Goals are not black and white. They are more than actions attained or not with no in-between. In fact, goals work best when they can be fine tuned while we walk in that direction and learn more about what we didn't know. At best, goals are simply a starting point.
And yet, the term goal setting has taken on a rigid, all or nothing, overtone that doesn't appeal to me. Words matter - to us and to those we hope will support us. I prefer to use the phrase setting an intention so that I can move in a new direction, step-by-step, correcting as I go. I believe that room for adjustment is crucial for success because what I'm really saying is that I want to find a way to do something different. The easiest way is typically by not overcomplicating the issue.
The amount of storage space in my new studio is slightly less than at my previous studio. I was able to get all of my supplies into the cupboard only it's stuffed full. When I pull out yarn or a piece of fabric, it's hard work getting it back in smoothly which translates into a mess with a lack of flow as opposed to room for fabulous finds.
I thought about a buy nothing year for roughly two seconds. And let it go. Totally unrealistic. Definitely not attainable. Hardly doable. It would have lasted only until my next trip to the fabric store. I am weak in the face of fabric, especially fabulous fabric on sale, like the linen currently on buy one meter, get two free, at a nearby store.
I'm also somewhat impulsive when auditioning options like the buttons for the turquoise sweater in my last posting. First, I looked through my button collection and chose a darker lime button except I only had three so I went to the store to buy more. The same button was in a different, brighter, dye lot so I bought six of them and six of another green, just in case. When I got home, both were not quite right and I ended up using white buttons from stash. Five out, twelve in, is not going to accomplish any de-stashing. Luckily, the button jars are not stuffed to overflowing like fabric and yarn but even so.
I believe in supporting those who support us. I try to shop close to home and outward. Our local fabric store is a franchise owned by a couple who live here in the community. The fact that it exists is one of the reasons I chose to move to this city. I couldn't imagine living any place without a fabric store. I am glad it's here and I'd like it to stay so obviously I need to spend some money to help that happen.
BUT... I also believe in limits and I know that there is an amount of stash that is productive for me and an amount that is paralyzing. Eighty percent of capacity works. A hundred percent and beyond does not. Since I'm closer to a hundred than eighty, I am calling this the buy less year with the intention of shopping at home first and only buying what I truly need and/or can fit into the studio.
That means somehow working myself down to that eighty percent level by sewing the fabric, refashioning the garments, playing with the remnants, and knitting the yarn that I already have while trying my hardest not to falter in the face of fabulous fabric on sale and ending up bringing it home and attempting to somehow fit it into an already full cupboard. Including buttons! Including all shiny objects.

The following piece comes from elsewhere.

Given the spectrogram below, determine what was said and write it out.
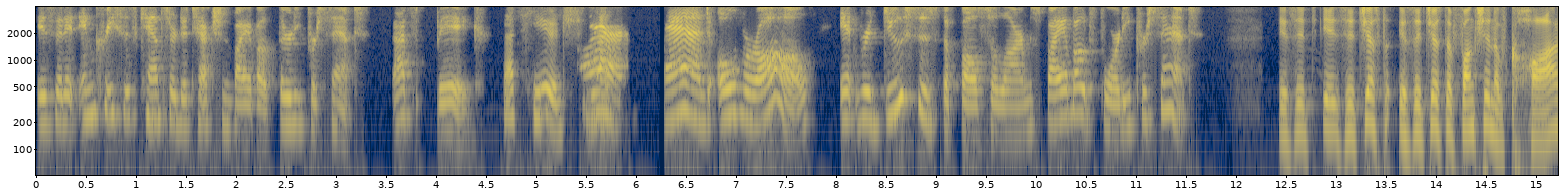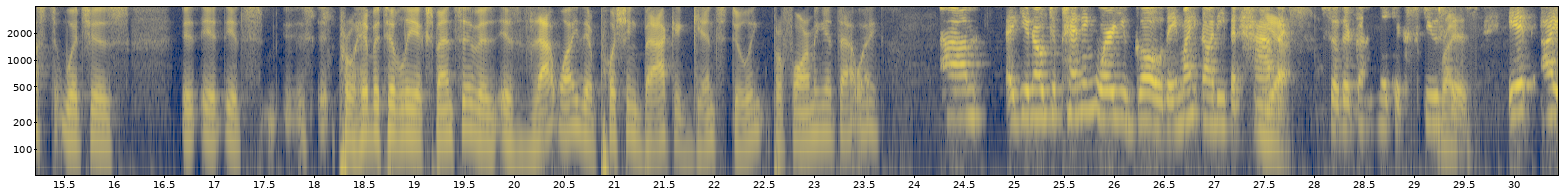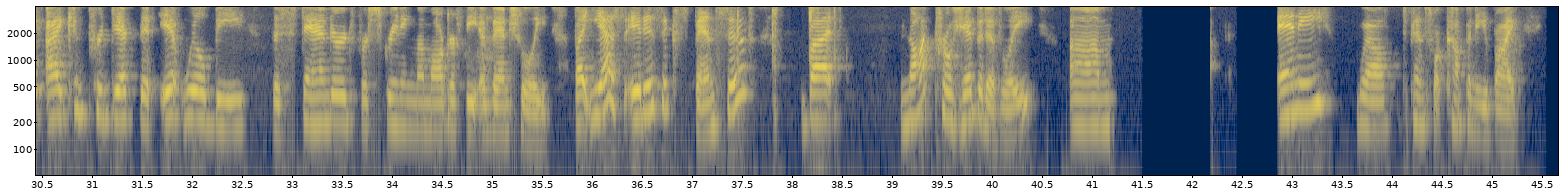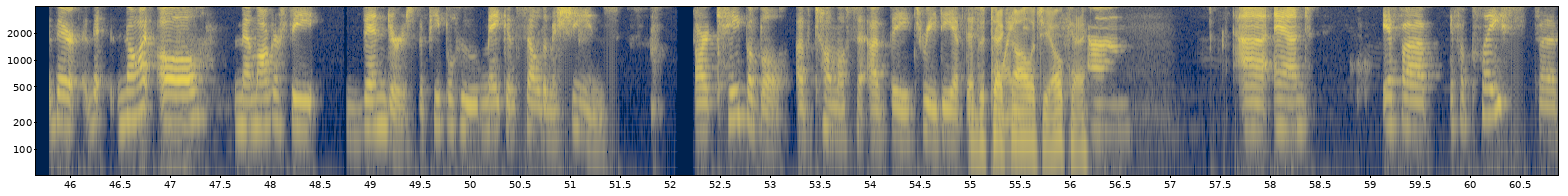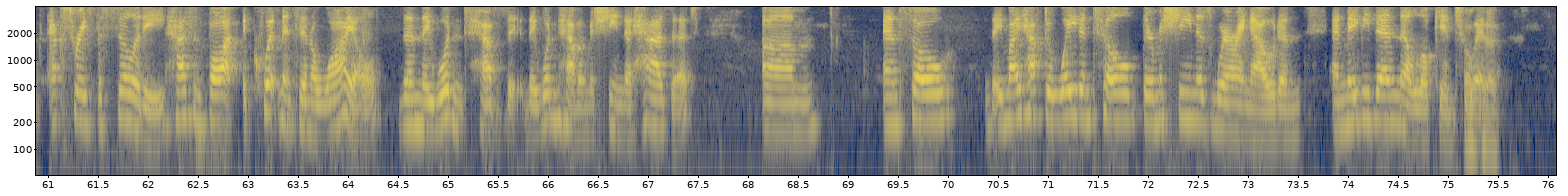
is that it increases cancer detection by about 30%. That's big. That's huge. And, and overall, it reduces the false alarms by about 40%. Is it is it just is it just a function of cost, which is it, it it's, it's prohibitively expensive? Is is that why they're pushing back against doing performing it that way? Um, you know, depending where you go, they might not even have yes. it, so they're going to make excuses. Right. It, I, I can predict that it will be the standard for screening mammography eventually. But yes, it is expensive, but not prohibitively. Um, any well depends what company you buy they're not all mammography vendors the people who make and sell the machines are capable of tomos of the 3d of this the technology okay. Um, uh, and if a if a place if an x-ray facility hasn't bought equipment in a while then they wouldn't have the, they wouldn't have a machine that has it. Um, and so they might have to wait until their machine is wearing out and and maybe then they'll look into okay. it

The scarf I've shown in this posting is knit from one end to the other starting with six stitches and ending with close to two hundred. It's a free pattern called Cascade by Brian Smith Designs. Mine is loosely based on the pattern. I started out the same six stitches but detoured rather quickly into my own random positioning of stripes.
I picked the pattern to use yarn remnants from other projects. The pattern calls for five different colours... and I thought I had used five... until I took this picture. There's four in mine. They are similar but not identical in weight with some slightly thicker and others slightly thinner. The really fun part was creating the colour changes. The stitch is a simple garter stitch that increases by one every two rows. Finished, the scarf is really long. Shown on my blocking board below, the wing span is over a hundred inches, possibly because I ended up with more rows than Brian's pattern called for.
To block the scarf, I started by pinning the straight edge along one continuous line. To get the correct angle, and another straight line on the opposite edge, I placed a measuring tape between pins at both ends and moved the knitting forward until it could be pinned along the edge.
Then I folded the straight edge back on itself, pinning it along the same line on the board. Once that was in place, I aligned the fold with one of the horizontal measuring lines and determined the second angle. It's not identical. Where needed, the pins are inserted flatter so I can place...
.. the measuring tape along the second angle. I block my knitted items dry rather than soaking them. Once they are pinned in place, I spray the surface heavily with hot water and let it thoroughly dry. In this case, I sprayed the bottom layer first before folding over the second one, pinning and spraying it.
I'm quite happy with how the scarf turned out and there are still remnants from this project to say nothing of the other balls in stash. I have no option but to believe that remnants breed in the night. They are never ending. I guess I'll be knitting more striped items.
Do you have any spending intentions for your studio this year?
Do you like working with remnants?
Talk soon - Myrna